It was a little esoteric, a little removed from the action, and also kind of beautiful. Very likely no TV network, even HBO, would sign up Anthony Bourdain to create a highly naturalistic drama about life in the kitchens of Manhattan restaurants. (Especially after a sitcom based on kitchen Confidential fizzled out years ago.) But making room for it as an almost interstitial show within Treme was a fine, rare extra—in New Orleans restaurant terms, a lagniappe.
There’s a danger, though, that arises when the spinoff-within-a-show threatens the balance of the show itself. NBC’s Up All Night is another prime example of one, which coincidentally happens to involve a TV show.

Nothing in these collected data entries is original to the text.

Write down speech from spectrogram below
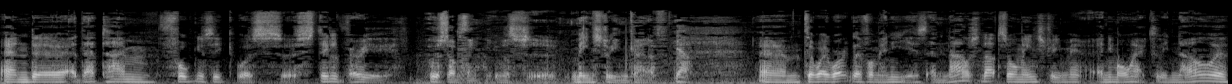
and uh, at that time, folk music was uh, still very it was something. It was uh, mainstream kind of. Yeah. Um, so I worked there for many years, and now it's not so mainstream uh, anymore. Actually, now uh,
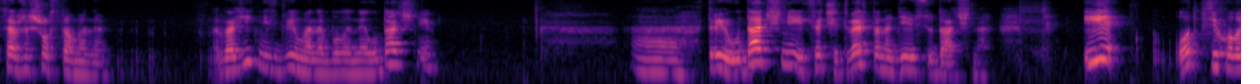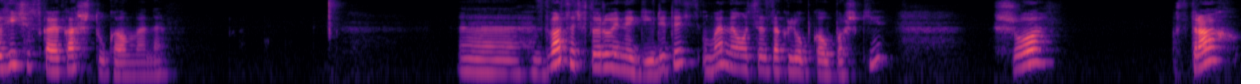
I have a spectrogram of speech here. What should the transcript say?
Це вже шоста у мене вагітність. Дві в мене були неудачні. Е, Три удачні, і це четверта, надіюсь, удачна. І от психологічна яка штука в мене. Е, З 22-ї неділі десь у мене оце закльопка в башкі, що страх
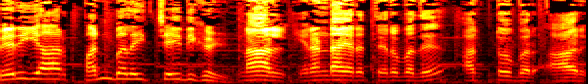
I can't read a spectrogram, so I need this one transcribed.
பெரியார் பண்பலை செய்திகள். நாள் இரண்டாயிரத்தி இருபது அக்டோபர் ஆறு.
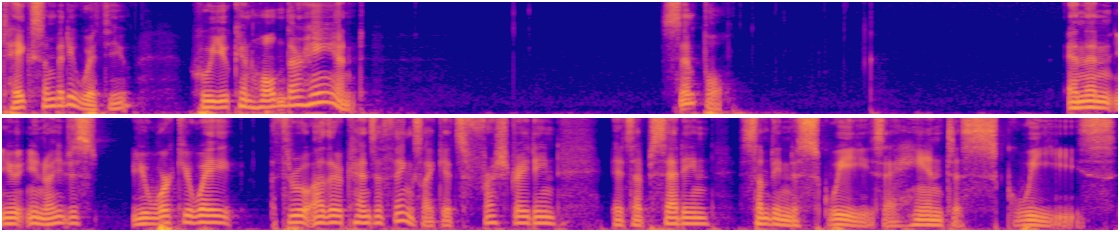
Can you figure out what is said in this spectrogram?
Take somebody with you who you can hold their hand. Simple. And then you you know you just you work your way through other kinds of things. Like it's frustrating, it's upsetting, something to squeeze, a hand to squeeze,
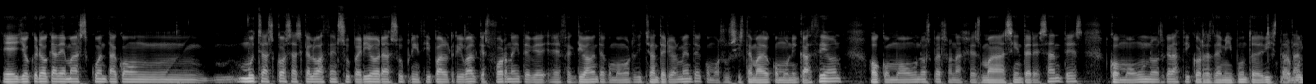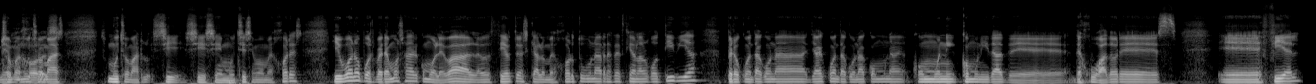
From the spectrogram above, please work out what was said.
Eh, yo creo que además cuenta con muchas cosas que lo hacen superior a su principal rival, que es Fortnite, efectivamente, como hemos dicho anteriormente, como su sistema de comunicación o como unos personajes más interesantes, como unos gráficos desde mi punto de vista Pero también mucho más, mucho más, sí, sí, sí, muchísimo mejores. Y bueno, pues veremos a ver cómo le va. Lo cierto es que a lo mejor tuvo una recepción algo tibia, pero cuenta con una, ya cuenta con una comuna- comuni- comunidad de, de jugadores eh, fiel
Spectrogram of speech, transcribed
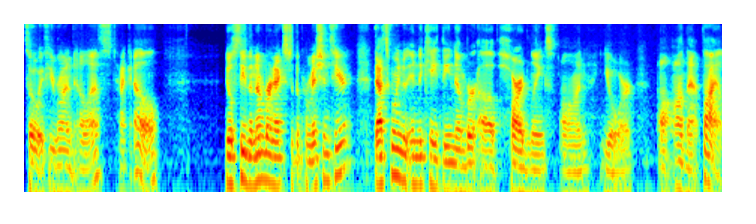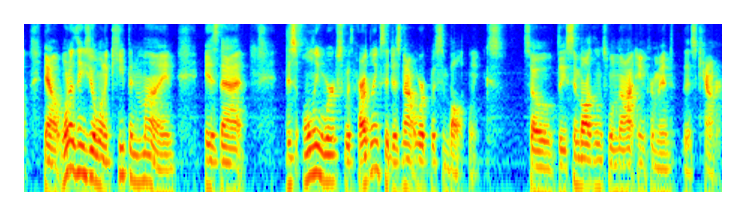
So if you run ls -l`, you'll see the number next to the permissions here. That's going to indicate the number of hard links on your on that file. Now, one of the things you'll want to keep in mind is that this only works with hard links. It does not work with symbolic links. So the symbolic links will not increment this counter.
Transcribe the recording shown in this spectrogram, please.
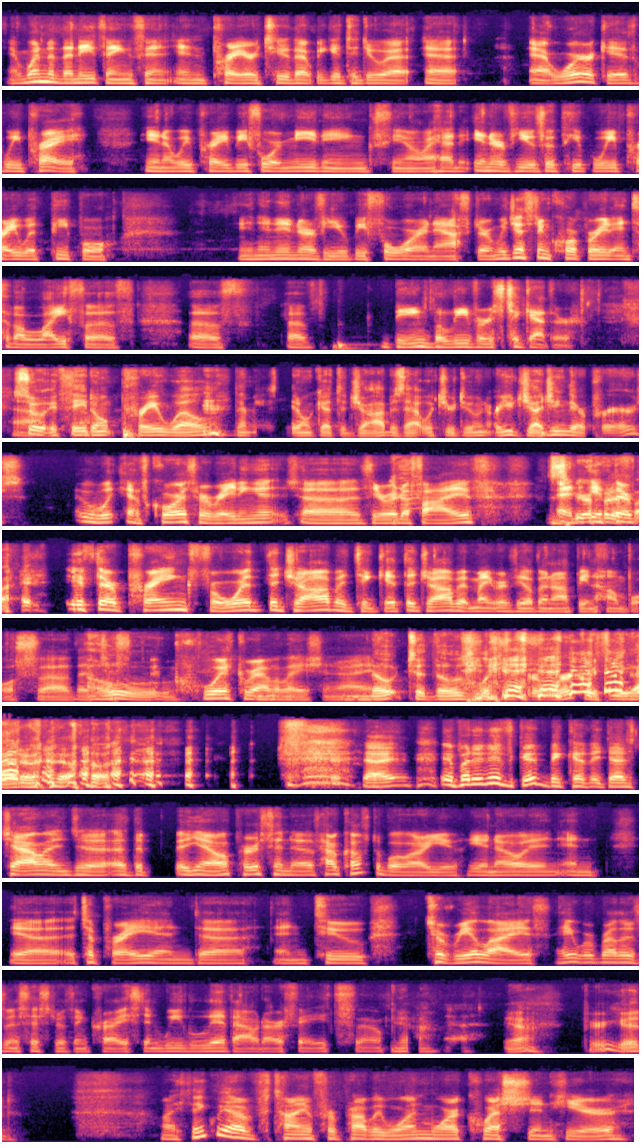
And one of the neat things in, in prayer too that we get to do at, at at work is we pray. You know, we pray before meetings. You know, I had interviews with people. We pray with people in an interview before and after, and we just incorporate it into the life of of of being believers together. So, um, if they don't pray well, that means they don't get the job. Is that what you're doing? Are you judging their prayers? We, of course, we're rating it uh, zero to five. and if they're five. if they're praying for the job and to get the job, it might reveal they're not being humble. So that's oh, just a quick revelation, right? Note to those looking for work with you. I don't know. uh, but it is good because it does challenge uh, the you know person of how comfortable are you you know and and uh, to pray and uh, and to to realize hey we're brothers and sisters in Christ and we live out our faith so yeah yeah, yeah. very good I think we have time for probably one more question here.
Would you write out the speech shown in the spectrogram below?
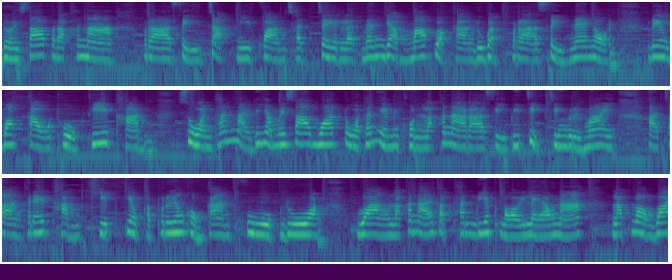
โดยทราบลัคนาราศีจะมีความชัดเจนและแม่นยำมากกว่าการดูแบบราศีแน่นอน เรียกว่าเกาถูกที่คัน ส่วนท่านไหนที่ยังไม่ทราบว่าตัวท่านเองเป็นคนลัคนาราศีพิจิกจริงหรือไม่ อาจารย์ก็ได้ทำคลิปเกี่ยวกับเรื่องของการผูกดวงวางลัคนาให้กับท่านเรียบร้อยแล้วนะ รับรองว่า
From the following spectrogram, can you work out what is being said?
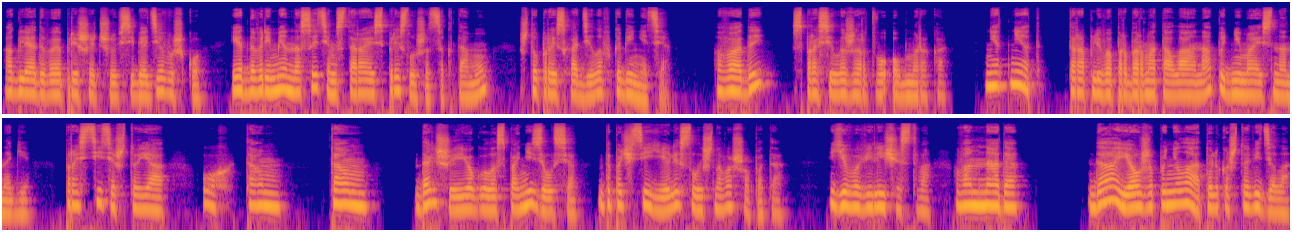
оглядывая пришедшую в себя девушку и одновременно с этим стараясь прислушаться к тому, что происходило в кабинете. «Воды?» — спросила жертву обморока. «Нет-нет», — торопливо пробормотала она, поднимаясь на ноги. «Простите, что я... «Ох, там... там...» Дальше ее голос понизился до почти еле слышного шепота. «Его Величество, вам надо...» «Да, я уже поняла, только что видела»,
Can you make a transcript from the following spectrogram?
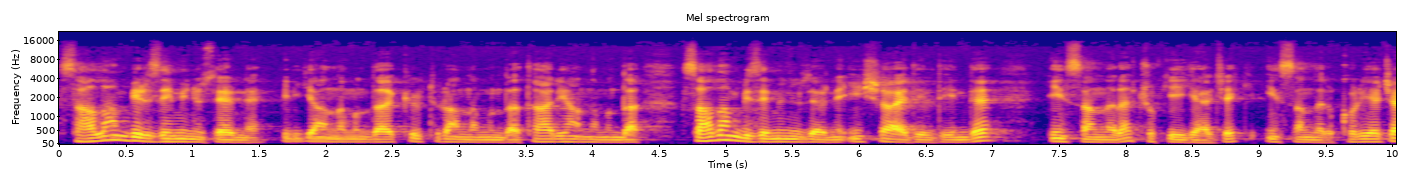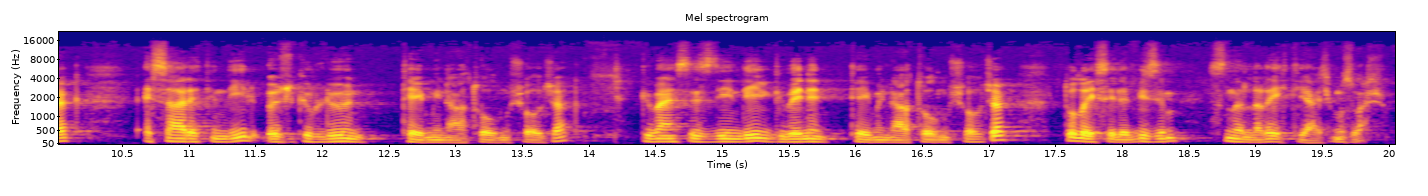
sağlam bir zemin üzerine, bilgi anlamında, kültür anlamında, tarih anlamında sağlam bir zemin üzerine inşa edildiğinde insanlara çok iyi gelecek, insanları koruyacak, esaretin değil özgürlüğün teminatı olmuş olacak. Güvensizliğin değil güvenin teminatı olmuş olacak. Dolayısıyla bizim sınırlara ihtiyacımız var.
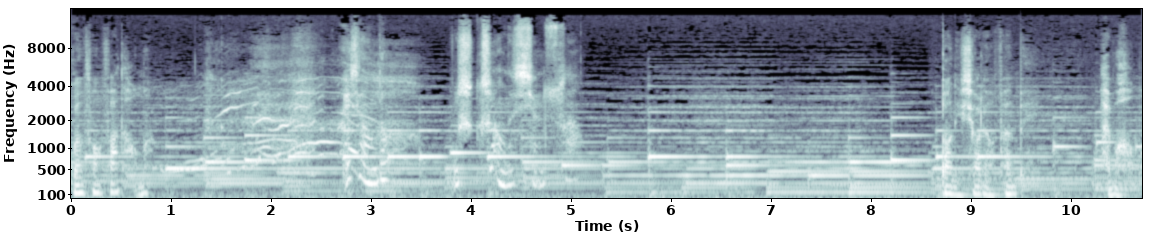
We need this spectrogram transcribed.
官方发糖吗？没想到你是这样的仙尊，帮你销量翻倍，还不好吗？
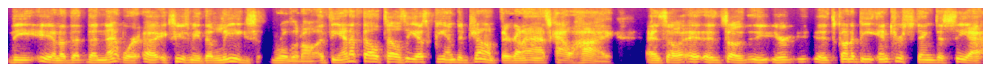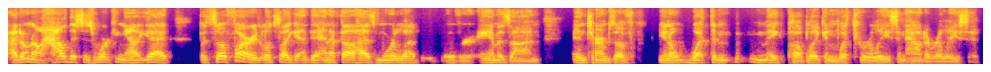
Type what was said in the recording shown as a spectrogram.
the you know the, the network, uh, excuse me, the leagues rule it all. If the NFL tells ESPN to jump, they're going to ask how high. And so, and so you're, it's going to be interesting to see. I, I, don't know how this is working out yet, but so far it looks like the NFL has more leverage over Amazon in terms of you know what to make public and what to release and how to release it.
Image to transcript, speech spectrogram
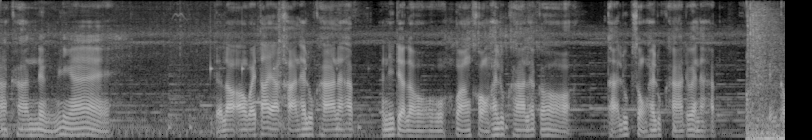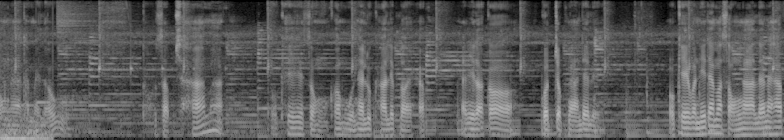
อาคารหนึ่งนี่ไงเดี๋ยวเราเอาไว้ใต้อาคารให้ลูกค้านะครับ อันนี้เดี๋ยวเราวางของให้ลูกค้าแล้วก็ถ่ายรูปส่งให้ลูกค้าด้วยนะครับ เป็นกล้องหน้าทำไมแล้วโทรศัพท์ช้ามาก โอเค ส่งข้อมูลให้ลูกค้าเรียบร้อยครับ อันนี้เราก็กดจบงานได้เลย โอเค วันนี้ได้มา 2 งานแล้วนะครับ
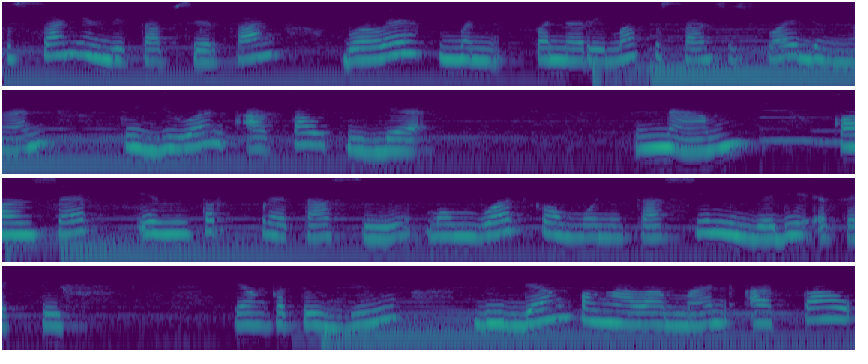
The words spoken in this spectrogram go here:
pesan yang ditafsirkan boleh penerima pesan sesuai dengan tujuan atau tidak. 6. Konsep interpretasi membuat komunikasi menjadi efektif. Yang ketujuh, bidang pengalaman atau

I’ve been quite enjoying the Will Arnett and Christina Applegate sitcom, about the stresses, insecurities and exhaustion of new parenting. And I enjoy Maya Rudolph playing an outsized parody of a needy, demanding talk show host.
But that latter part of Up All Night is often so different from the former—more satirical, more fantastical, existing on a different level of reality—that it can feel like my TV is randomly switching between Parks and Recreation and 30 Rock. (Not to say that Up All Night is at the level of either yet.) Last week’s episode was the best yet at integrating the two worlds, with its subplot about Rudolph’s Ava feeling left out of her best friend’s new parenting life. But I wonder if it can maintain that balance going forward, or if I’m better off watching the show twice, fast-forwarding through a different half of it each time.
The dividing line between subplot and spinoff-within-a-show is fuzzy, of course, but I suspect there are a lot of other examples out there, especially on longer-running dramas and procedurals that I don’t follow as regularly. (And I haven’t even mention kids’ shows, which are much friendlier to the concept—see the mostly-separate Perry storylines in Phineas and Ferb.) Any spinoffs-within-a-show that you’re especially fond of? And should CBS go ahead and spin off Eli Gold: PR already?